That left A-Rod at the doorstep of his first-ever World Series, and you didn’t have to wonder about his adrenaline surge. “This is something you dream about as a kid growing up,” Rodriguez said in the days leading up to Game 1.
The deck was stacked so heavily in A-Rod’s favor, none other than Reggie Jackson was predicting a re-writing of the record books. Not only were Rodriguez’s self-esteem and bat-speed restored, he was about to profit from the two most home run-friendly ballparks in the big leagues, Yankee Stadium and Citizens Bank Park.
To say the plan has strayed off course is putting it mildly. Rodriguez struck out three times against Lee while he was throwing a complete-game, 6-1 victory in the opener, and Martinez tacked on three more strikeouts in Game 2. Rodriguez never looked comfortable with Lee’s curveball and had just as much trouble identifying Pedro’s change-up.
If that wasn’t disturbing enough to the Yankees, A-Rod failed to handle Matt Stairs’ hard one-bouncer in the second inning Thursday night, allowing it to whistle under his glove to give the Phillies a 1-0 lead.
The Yankees consider themselves lucky that A.J. Burnett didn’t overreact to the momentary setback. Not only did the right-hander shake off another postseason meltdown, he flourished, striking out nine en route to a 3-1 win.
The Bombers clawed back into this Series for two irrefutable reasons: Burnett out-pitched Martinez and Joe Girardi bypassed his entire corps of set-up relievers in order to give Mariano Rivera a six-out save.
Clinging to a two-run lead, who else could Girardi trust? The Yankees didn’t do much with Pedro, but it was enough. Mark Teixeira refused to be fooled by one of Martinez’s change-ups and Hideki Matsui took advantage of a curveball that had too much of the plate. Both resulted in solo home runs, and both temporarily masked A-Rod’s invisibility.
The question, of course, is how long the Yankees can survive without a valid contribution from their cleanup hitter. Johnny Damon spoke for everyone in the clubhouse when he said, “we definitely have to pick (A-Rod) up” as Hamels is preparing a long night of illusory change-ups, his primary asset.
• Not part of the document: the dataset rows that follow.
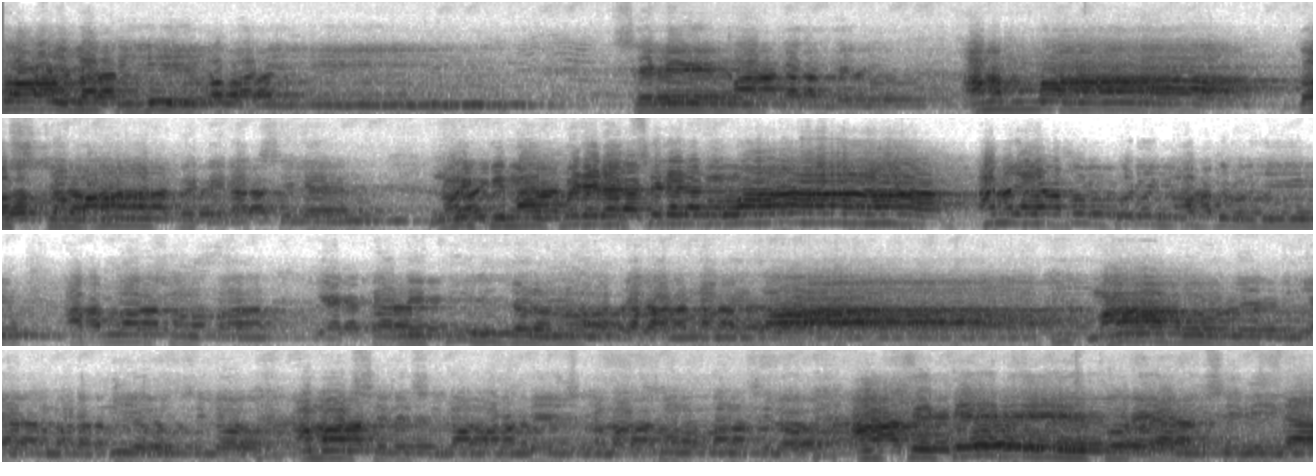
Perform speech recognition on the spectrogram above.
সাহিবাতিহি বানিহি। ছেলে, মার কাছে আম্মা, দশটা মাস পেটে রাখছিলেন, নয়টি মাস পেটে রাখছিলেন মা। আমি আব্দুল করিম আব্দুল রহিম, আপনার সন্তান একটা নেকির জন্য জাহান নামে মা বলবে, দুনিয়া তোমার বিয়ে হয়েছিল, আমার ছেলে ছিল, আমার মেয়ে ছিল, আমার সন্তান ছিল। আজকে কে রে, তোরে আমি চিনি না।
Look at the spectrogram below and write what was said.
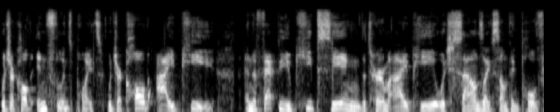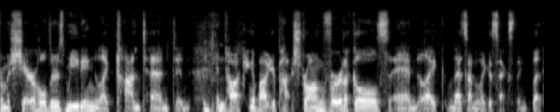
which are called influence points, which are called IP, and the fact that you keep seeing the term IP, which sounds like something pulled from a shareholders meeting, like content and and talking about your po- strong verticals, and like that sounded like a sex thing, but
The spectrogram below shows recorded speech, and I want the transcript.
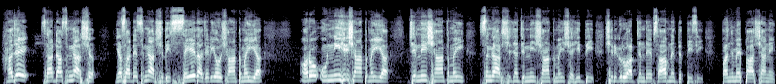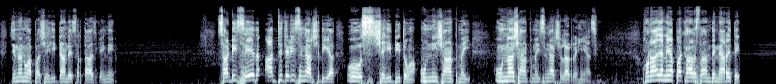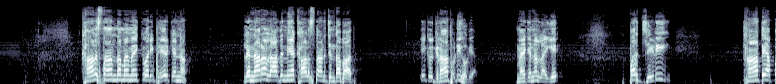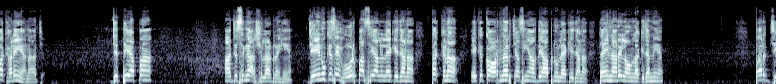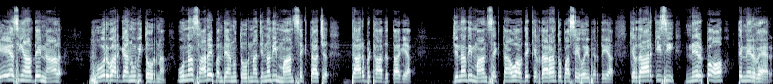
ਹਜੇ ਸਾਡਾ ਸੰਘਰਸ਼ ਜਾਂ ਸਾਡੇ ਸੰਘਰਸ਼ ਦੀ ਸੇਧ ਆ ਜਿਹੜੀ ਉਹ ਸ਼ਾਂਤਮਈ ਆ, ਔਰ ਉਹ ਉਨੀ ਹੀ ਸ਼ਾਂਤਮਈ ਆ ਜਿੰਨੀ ਸ਼ਾਂਤਮਈ ਸੰਘਰਸ਼ ਜਾਂ ਜਿੰਨੀ ਸ਼ਾਂਤਮਈ ਸ਼ਹੀਦੀ ਸ੍ਰੀ ਗੁਰੂ ਅਰਜਨ ਦੇਵ ਸਾਹਿਬ ਨੇ ਦਿੱਤੀ ਸੀ ਪੰਜਵੇਂ ਪਾਤਸ਼ਾਹ ਨੇ, ਜਿਨ੍ਹਾਂ ਨੂੰ ਆਪਾਂ ਸ਼ਹੀਦਾਂ ਦੇ ਸਰਤਾਜ ਕਹਿੰਦੇ ਆ ਸਾਡੀ ਸੇਧ ਅੱਜ ਜਿਹੜੀ ਸੰਘਰਸ਼ ਦੀ ਆ, ਉਹ ਸ਼ਹੀਦੀ ਤੋਂ ਆ। ਉਨੀ ਸ਼ਾਂਤਮਈ ਉਨਾ ਸ਼ਾਂਤਮਈ ਸੰਘਰਸ਼ ਲੜ ਰਹੇ ਆ ਅਸੀਂ। ਹੁਣ ਆ ਜਾਂਦੇ ਆਪਾਂ ਖਾਲਿਸਤਾਨ ਦੇ ਨਾਰੇ ਤੇ। ਖਾਲਿਸਤਾਨ ਦਾ ਮੈਂ ਮੈਂ ਇੱਕ ਵਾਰੀ ਫੇਰ ਕਹਿਣਾ ਲੈ ਨਾਰਾ ਲਾ ਦਿੰਨੇ ਆ ਖਾਲਿਸਤਾਨ ਜਿੰਦਾਬਾਦ। ਇਹ ਕੋਈ ਗੁਨਾਹ ਥੋੜੀ ਹੋ ਗਿਆ। ਮੈਂ ਕਹਿੰਦਾ ਲਾਈਏ। ਪਰ ਜਿਹੜੀ ਥਾਂ ਤੇ ਆਪਾਂ ਖੜੇ ਆ ਨਾ ਅੱਜ, ਜਿੱਥੇ ਆਪਾਂ ਅੱਜ ਸੰਘਰਸ਼ ਲੜ ਰਹੇ ਹਾਂ। ਜੇ ਇਹਨੂੰ ਕਿਸੇ ਹੋਰ ਪਾਸੇ ਵੱਲ ਲੈ ਕੇ ਜਾਣਾ, ਧੱਕਣਾ, ਇੱਕ ਕਾਰਨਰ 'ਚ ਅਸੀਂ ਆਪਦੇ ਆਪ ਨੂੰ ਲੈ ਕੇ ਜਾਣਾ, ਤਾਂ ਇਹ ਨਾਰੇ ਲਾਉਣ ਲੱਗ ਜਾਂਦੇ ਆ ਪਰ ਜੇ ਅਸੀਂ ਆਪਦੇ ਨਾਲ ਹੋਰ ਵਰਗਾਂ ਨੂੰ ਵੀ ਤੋਰਨਾ, ਉਹਨਾਂ ਸਾਰੇ ਬੰਦਿਆਂ ਨੂੰ ਤੋਰਨਾ, ਜਿਨ੍ਹਾਂ ਦੀ ਮਾਨਸਿਕਤਾ 'ਚ ਡਰ ਬਿਠਾ ਦਿੱਤਾ ਗਿਆ, ਜਿਨ੍ਹਾਂ ਦੀ ਮਾਨਸਿਕਤਾ ਉਹ ਆਪਦੇ ਕਿਰਦਾਰਾਂ ਤੋਂ ਪਾਸੇ ਹੋਏ ਫਿਰਦੇ ਆ, ਕਿਰਦਾਰ ਕੀ ਸੀ? ਨਿਰਭਉ ਤੇ ਨਿਰਵੈਰ।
According to Fangraphs.com, last year’s Series MVP throws his change almost one out of every three pitches. If the Phillies have learned anything about A-Rod so far, it’s that he can be exploited by an expanded strike zone — or, put more simply, he’ll chase bad pitches once he starts pressing.
The signature of a good change-up is that it’s rarely a strike by the time it lands in the catcher’s glove, so it’ll be Rodriguez’s challenge to lay off what looks good one moment, but turns to poison an instant later. One factor in his favor is that Hamels isn’t the threat he used to be: the National League’s OPS against him in 2009 was almost 100 points higher than it was in 2008.
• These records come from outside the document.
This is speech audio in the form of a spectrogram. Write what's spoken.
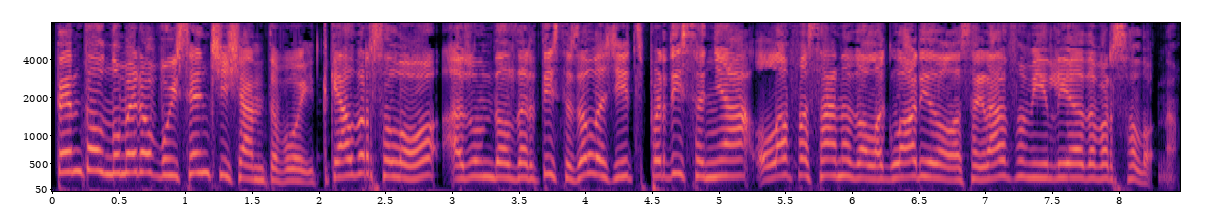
Tenta el número 868. Miquel Barceló és un dels artistes elegits per dissenyar la façana de la Glòria de la Sagrada Família de Barcelona.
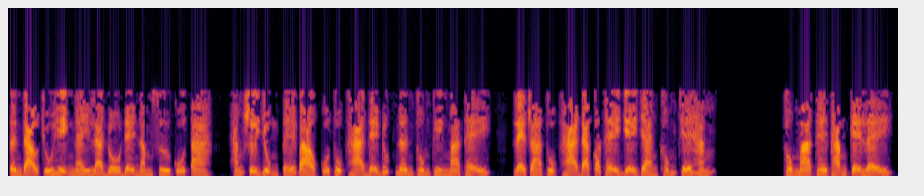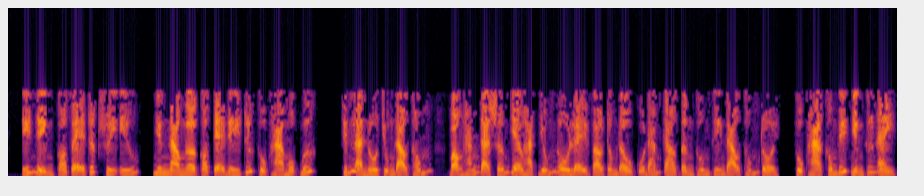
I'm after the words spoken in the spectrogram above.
tên đạo chủ hiện nay là đồ đệ năm xưa của ta, hắn sử dụng tế bào của thuộc hạ để đúc nên thôn thiên ma thể, lẽ ra thuộc hạ đã có thể dễ dàng khống chế hắn. Thông ma thê thảm kể lễ, ý niệm có vẻ rất suy yếu, nhưng nào ngờ có kẻ đi trước thuộc hạ một bước, chính là nô chủng đạo thống, bọn hắn đã sớm gieo hạt giống nô lệ vào trong đầu của đám cao tầng thôn thiên đạo thống rồi, thuộc hạ không biết những thứ này,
Then again, A-Rod’s struggles usually have less to do with who’s pitching than what’s going on in his head. In past years, eight difficult at-bats would’ve been enough to ruin Rodriguez for all of October. This year, however, he has the memory of the Division and League Championship Series to reassure him.
At least that’s what the Yankees are hoping.
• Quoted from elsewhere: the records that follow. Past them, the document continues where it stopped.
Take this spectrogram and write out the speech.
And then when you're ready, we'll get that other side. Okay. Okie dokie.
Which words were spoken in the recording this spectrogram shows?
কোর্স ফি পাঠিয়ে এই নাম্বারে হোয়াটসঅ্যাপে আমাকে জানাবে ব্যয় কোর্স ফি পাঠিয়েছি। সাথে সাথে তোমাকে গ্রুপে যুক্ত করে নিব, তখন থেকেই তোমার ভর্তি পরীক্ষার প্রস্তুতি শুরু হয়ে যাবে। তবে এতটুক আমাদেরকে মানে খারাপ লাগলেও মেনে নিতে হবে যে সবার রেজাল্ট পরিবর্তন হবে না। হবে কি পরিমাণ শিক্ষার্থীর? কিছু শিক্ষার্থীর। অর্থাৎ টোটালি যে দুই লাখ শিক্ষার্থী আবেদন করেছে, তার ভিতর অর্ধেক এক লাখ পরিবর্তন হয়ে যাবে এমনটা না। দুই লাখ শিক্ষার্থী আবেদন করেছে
“Alex has been killing the ball,” said Derek Jeter. “To me, it’s kind of hard to say it’s a slump when you’re hitting against Lee and Pedro. It’s hard to over-analyze that.”
For his part, Rodriguez seems just as upbeat as he was a week ago, laughing and joking with the rest of the Yankees as they went through a one-hour workout at Citizens Bank Park on Friday. Like the rest of his teammates, A-Rod spent the day mocking the Yankees’ pitchers taking batting practice.
But Game 3 looms, and with it the reality that the Yankees have already lost the home-field advantage to the National League champs. If the Bombers intend to dethrone the Phillies, they’ll need A-Rod to crush a few of those change-ups, not to mention a lingering ghost or two.